THE TASK: Leave out the pictures and repeat everything else in the records exactly.

- Opening Delimiter -

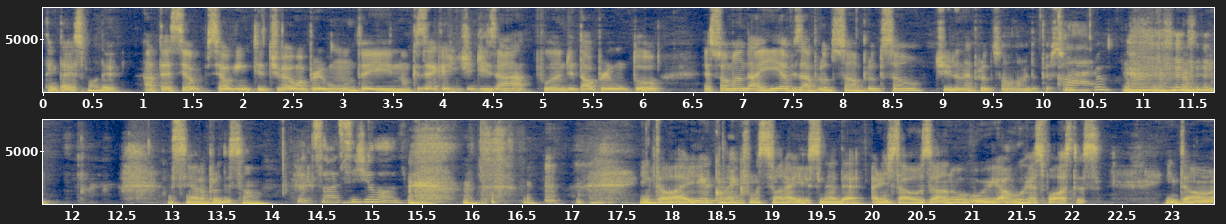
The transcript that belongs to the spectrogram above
tentar responder. Até se, se alguém tiver uma pergunta e não quiser que a gente diz, ah, fulano de tal perguntou, é só mandar aí, avisar a produção, a produção tira, né, produção, o nome da pessoa. Claro. a senhora produção. Produção é sigilosa. então, aí como é que funciona isso, né? A gente está usando o Yahoo Respostas. Então,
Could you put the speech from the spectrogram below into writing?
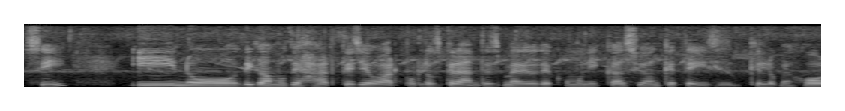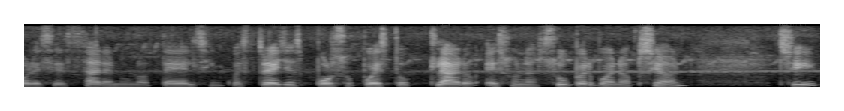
¿sí? y no, digamos, dejarte llevar por los grandes medios de comunicación que te dicen que lo mejor es estar en un hotel cinco estrellas. Por supuesto, claro, es una súper buena opción, ¿sí?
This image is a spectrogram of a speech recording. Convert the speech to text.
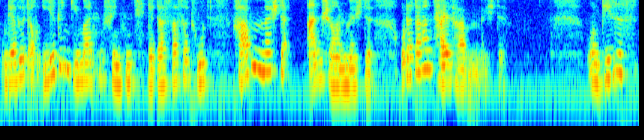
Und er wird auch irgendjemanden finden, der das, was er tut, haben möchte, anschauen möchte oder daran teilhaben möchte. Und dieses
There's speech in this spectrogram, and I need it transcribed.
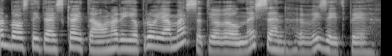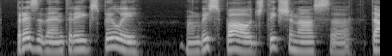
atbalstītāju skaitā un arī joprojām esat, jo vēl nesen vizīti pie prezidenta Rīgas pilī un visu pauģu tikšanās, tā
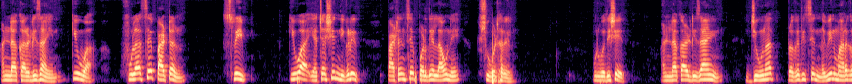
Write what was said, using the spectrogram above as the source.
अंडाकार डिझाईन किंवा फुलाचे पॅटर्न स्ट्रीप किंवा याच्याशी निगडीत पॅटर्नचे पडदे लावणे शुभ ठरेल. पूर्व दिशेत अंडाकार डिझाईन जीवनात प्रगतीचे नवीन मार्ग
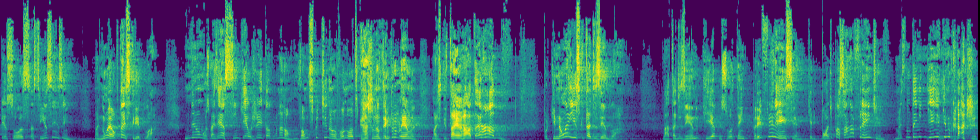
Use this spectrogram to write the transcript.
pessoas assim, assim, assim. Mas não é o que está escrito lá. Não, mas é assim que é o jeito. Não, não, vamos discutir, não. Eu vou no outro caixa, não tem problema. Mas que está errado, está errado. Porque não é isso que está dizendo lá. Lá está dizendo que a pessoa tem preferência, que ele pode passar na frente, mas não tem ninguém aqui no caixa.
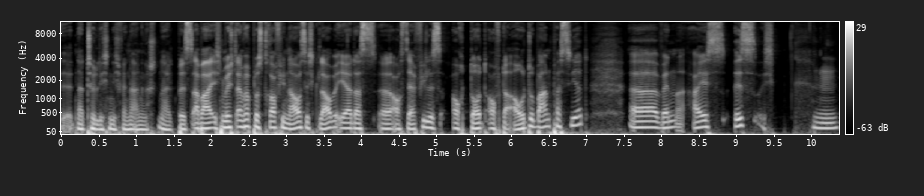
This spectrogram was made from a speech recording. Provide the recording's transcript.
Äh, Natürlich nicht, wenn du angeschnallt bist. Aber ich möchte einfach bloß drauf hinaus. Ich glaube eher, dass äh, auch sehr vieles auch dort auf der Autobahn passiert, äh, wenn Eis ist. Ich Mhm.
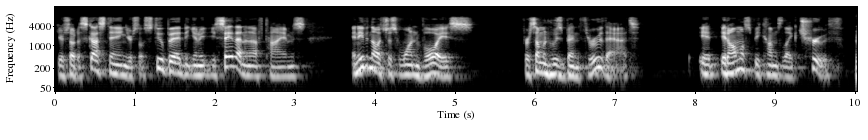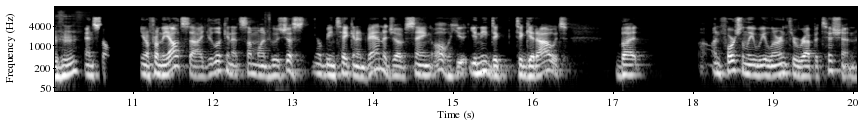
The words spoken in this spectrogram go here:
you're so disgusting, you're so stupid. You know, you say that enough times, and even though it's just one voice, for someone who's been through that, it it almost becomes like truth. Mm-hmm. And so you know, from the outside, you're looking at someone who's just you know, being taken advantage of, saying, "Oh, you, you need to to get out," but unfortunately, we learn through repetition,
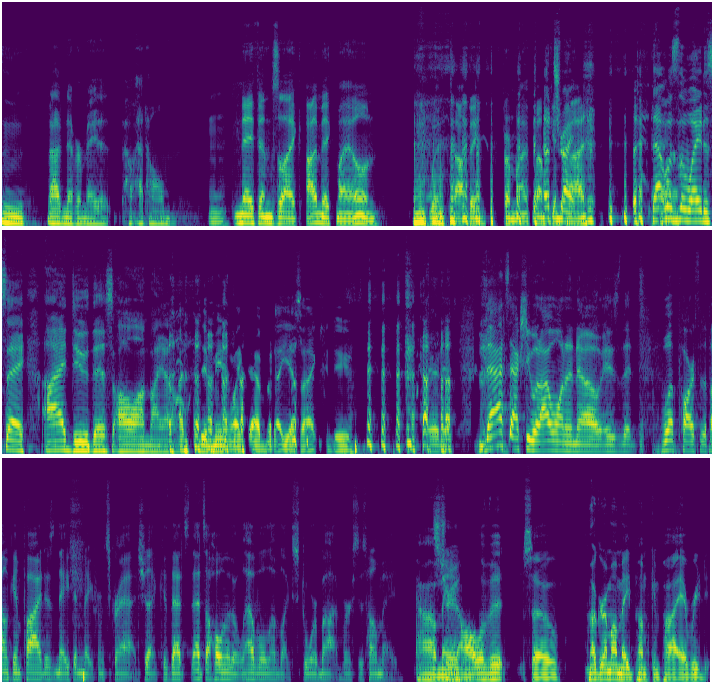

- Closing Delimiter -

RESPONSE AREA:
The transcript that belongs to the spectrogram above
tentar responder. Até se, se alguém tiver uma pergunta e não quiser que a gente diz, ah, fulano de tal perguntou, é só mandar aí, avisar a produção, a produção tira, né, produção, o nome da pessoa. Claro. a senhora produção. Produção é sigilosa. então, aí como é que funciona isso, né? A gente está usando o Yahoo Respostas. Então,
Could you put the speech from the spectrogram below into writing?
¿sí? y no, digamos, dejarte llevar por los grandes medios de comunicación que te dicen que lo mejor es estar en un hotel cinco estrellas. Por supuesto, claro, es una súper buena opción, ¿sí?
This image is a spectrogram of a speech recording. Convert the speech to text.
Und er wird auch irgendjemanden finden, der das, was er tut, haben möchte, anschauen möchte oder daran teilhaben möchte. Und dieses
There's speech in this spectrogram, and I need it transcribed.
atbalstītāju skaitā un arī joprojām esat, jo vēl nesen vizīti pie prezidenta Rīgas pilī un visu pauģu tikšanās, tā
Write what was said, using the spectrogram above as the source.
अंडाकार डिझाईन किंवा फुलाचे पॅटर्न स्ट्रीप किंवा याच्याशी निगडीत पॅटर्नचे पडदे लावणे शुभ ठरेल. पूर्व दिशेत अंडाकार डिझाईन जीवनात प्रगतीचे नवीन मार्ग
Use this spectrogram to write the transcript.
pessoas assim, assim, assim. Mas não é o que está escrito lá. Não, mas é assim que é o jeito. Não, não, vamos discutir, não. Eu vou no outro caixa, não tem problema. Mas que está errado, está errado. Porque não é isso que está dizendo lá. Lá está dizendo que a pessoa tem preferência, que ele pode passar na frente, mas não tem ninguém aqui no caixa.
This spectrogram was made from a speech recording. Provide the recording's transcript.
Äh, Natürlich nicht, wenn du angeschnallt bist. Aber ich möchte einfach bloß drauf hinaus. Ich glaube eher, dass äh, auch sehr vieles auch dort auf der Autobahn passiert, äh, wenn Eis ist. Ich Mhm.
The words spoken in this spectrogram go here:
you're so disgusting, you're so stupid. You know, you say that enough times, and even though it's just one voice, for someone who's been through that, it it almost becomes like truth. Mm-hmm. And so you know, from the outside, you're looking at someone who's just you know, being taken advantage of, saying, "Oh, you, you need to to get out," but unfortunately, we learn through repetition,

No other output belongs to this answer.